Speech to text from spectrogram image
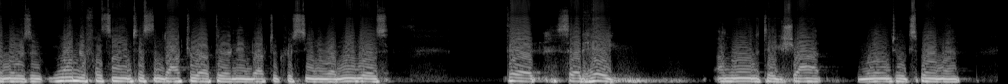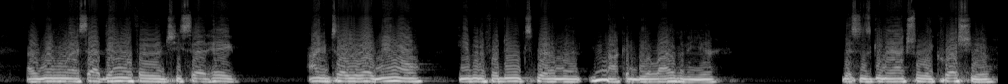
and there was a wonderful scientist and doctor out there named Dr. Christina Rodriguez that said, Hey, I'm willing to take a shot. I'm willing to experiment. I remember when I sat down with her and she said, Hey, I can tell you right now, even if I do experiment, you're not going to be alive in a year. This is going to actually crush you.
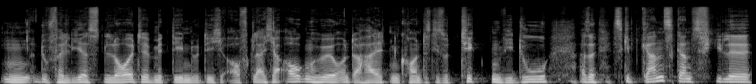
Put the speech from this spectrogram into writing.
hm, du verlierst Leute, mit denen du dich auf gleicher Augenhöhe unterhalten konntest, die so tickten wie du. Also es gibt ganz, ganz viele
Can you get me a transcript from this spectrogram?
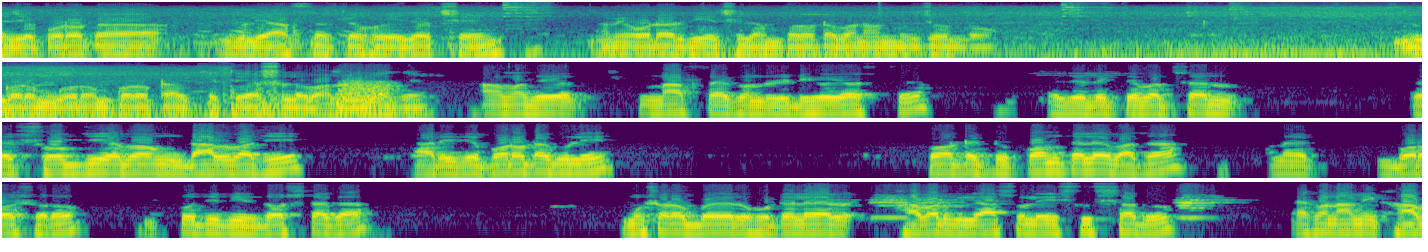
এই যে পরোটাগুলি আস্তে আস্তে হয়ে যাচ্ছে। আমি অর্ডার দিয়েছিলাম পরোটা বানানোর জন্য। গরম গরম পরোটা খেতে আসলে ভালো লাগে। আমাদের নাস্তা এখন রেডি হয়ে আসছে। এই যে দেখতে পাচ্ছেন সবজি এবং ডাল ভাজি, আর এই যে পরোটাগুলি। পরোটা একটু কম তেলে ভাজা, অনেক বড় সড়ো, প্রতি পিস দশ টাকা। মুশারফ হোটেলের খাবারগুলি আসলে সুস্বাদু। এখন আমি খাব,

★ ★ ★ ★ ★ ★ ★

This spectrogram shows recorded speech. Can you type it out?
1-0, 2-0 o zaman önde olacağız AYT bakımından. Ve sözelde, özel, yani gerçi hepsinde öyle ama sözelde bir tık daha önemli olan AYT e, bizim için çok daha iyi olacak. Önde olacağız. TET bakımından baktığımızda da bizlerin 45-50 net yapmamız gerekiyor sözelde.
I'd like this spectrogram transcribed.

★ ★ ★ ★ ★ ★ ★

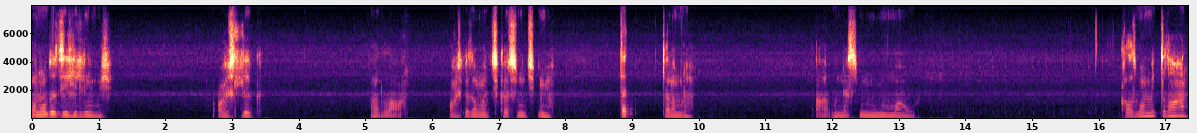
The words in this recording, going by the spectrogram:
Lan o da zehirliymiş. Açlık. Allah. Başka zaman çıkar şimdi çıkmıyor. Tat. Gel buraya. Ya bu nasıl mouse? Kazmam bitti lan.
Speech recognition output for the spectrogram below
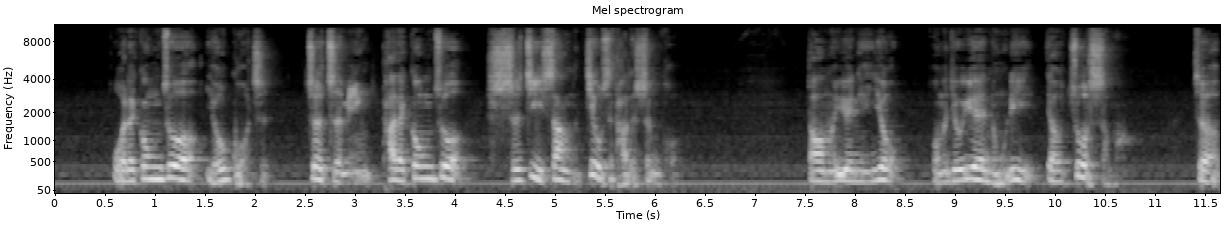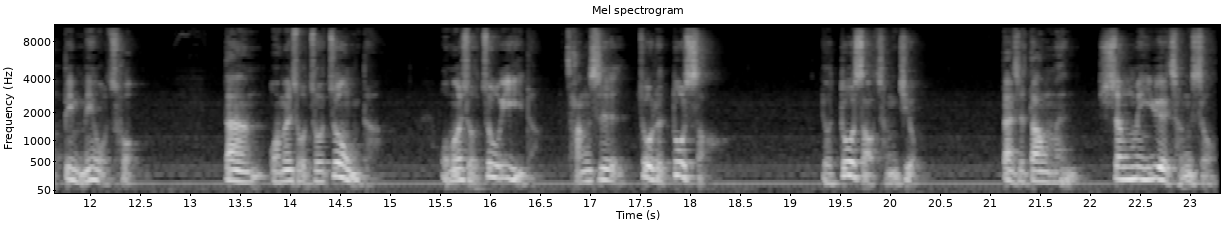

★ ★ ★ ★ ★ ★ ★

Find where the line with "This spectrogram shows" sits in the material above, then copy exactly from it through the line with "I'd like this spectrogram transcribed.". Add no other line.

■ **Exercise result**:
This spectrogram shows recorded speech. Can you type it out?
1-0, 2-0 o zaman önde olacağız AYT bakımından. Ve sözelde, özel, yani gerçi hepsinde öyle ama sözelde bir tık daha önemli olan AYT e, bizim için çok daha iyi olacak. Önde olacağız. TET bakımından baktığımızda da bizlerin 45-50 net yapmamız gerekiyor sözelde.
I'd like this spectrogram transcribed.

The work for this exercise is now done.